### PROBLEM STATEMENT:
An exact copy of the records is needed; please leave the images out.

### INPUT DATA:
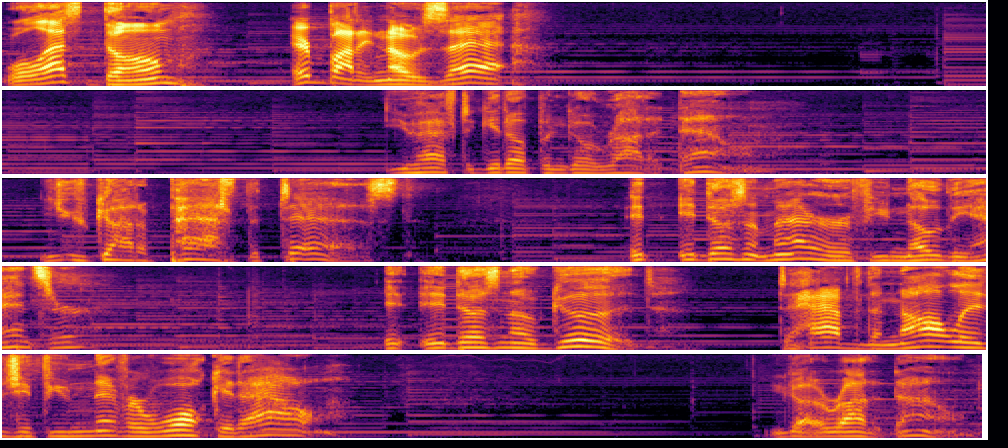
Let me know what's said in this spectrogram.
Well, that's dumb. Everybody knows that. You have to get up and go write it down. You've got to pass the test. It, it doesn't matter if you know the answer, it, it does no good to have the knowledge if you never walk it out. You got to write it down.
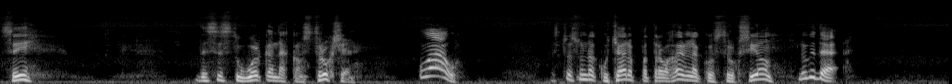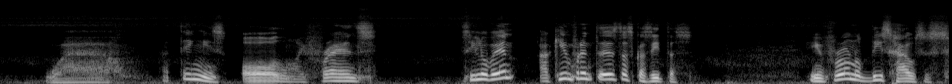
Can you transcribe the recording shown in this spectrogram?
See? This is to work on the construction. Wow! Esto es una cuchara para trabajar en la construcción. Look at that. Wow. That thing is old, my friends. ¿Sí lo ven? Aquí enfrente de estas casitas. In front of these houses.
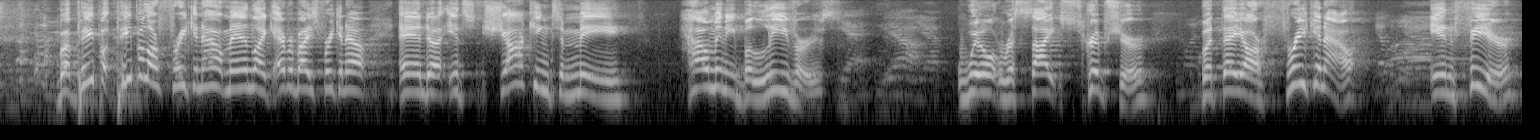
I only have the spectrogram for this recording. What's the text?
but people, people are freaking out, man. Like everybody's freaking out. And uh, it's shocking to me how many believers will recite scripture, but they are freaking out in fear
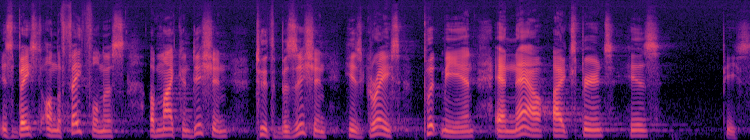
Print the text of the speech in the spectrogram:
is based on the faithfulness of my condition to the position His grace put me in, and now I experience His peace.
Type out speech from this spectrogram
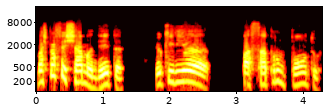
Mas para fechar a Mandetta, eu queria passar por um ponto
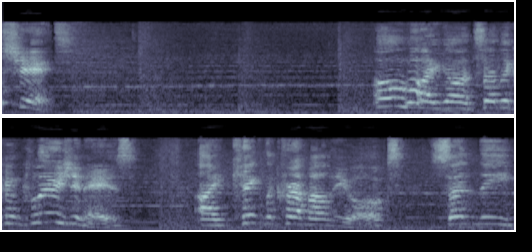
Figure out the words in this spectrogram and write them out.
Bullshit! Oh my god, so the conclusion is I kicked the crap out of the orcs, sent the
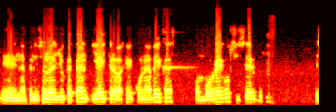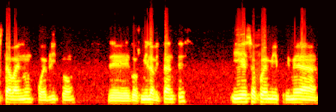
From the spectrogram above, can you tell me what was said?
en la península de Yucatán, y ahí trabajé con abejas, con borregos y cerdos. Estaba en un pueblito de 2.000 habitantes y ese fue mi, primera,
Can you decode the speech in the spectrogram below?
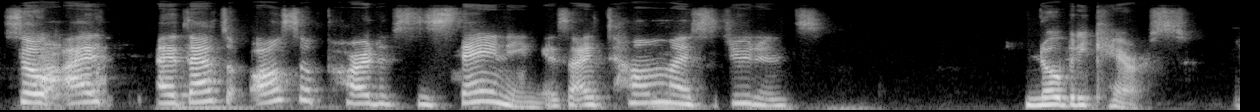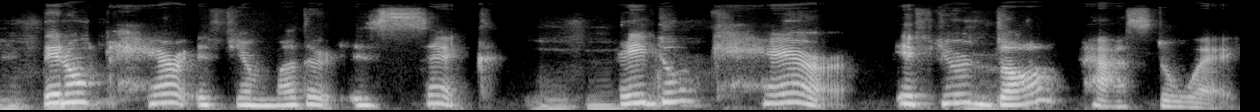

### EXERCISE RESULT:
Let me know what's said in this spectrogram.
Well, that's dumb. Everybody knows that. You have to get up and go write it down. You've got to pass the test. It, it doesn't matter if you know the answer, it, it does no good to have the knowledge if you never walk it out. You got to write it down.
Can you transcribe the recording shown in this spectrogram?
See? This is to work on the construction. Wow! Esto es una cuchara para trabajar en la construcción. Look at that. Wow. That thing is old, my friends. ¿Sí lo ven? Aquí enfrente de estas casitas. In front of these houses.
I only have the spectrogram for this recording. What's the text?
but people, people are freaking out, man. Like everybody's freaking out. And uh, it's shocking to me how many believers will recite scripture, but they are freaking out in fear
Print the text of the speech in the spectrogram:
is based on the faithfulness of my condition to the position His grace put me in, and now I experience His peace.
Type out speech from this spectrogram
Mas para fechar a Mandetta, eu queria passar por um ponto
Figure out the words in this spectrogram and write them out.
Bullshit! Oh my god, so the conclusion is I kicked the crap out of the orcs, sent the
From the spectrogram above, can you tell me what was said?
en la península de Yucatán, y ahí trabajé con abejas, con borregos y cerdos. Estaba en un pueblito de 2.000 habitantes y ese fue mi, primera,
Can you decode the speech in the spectrogram below?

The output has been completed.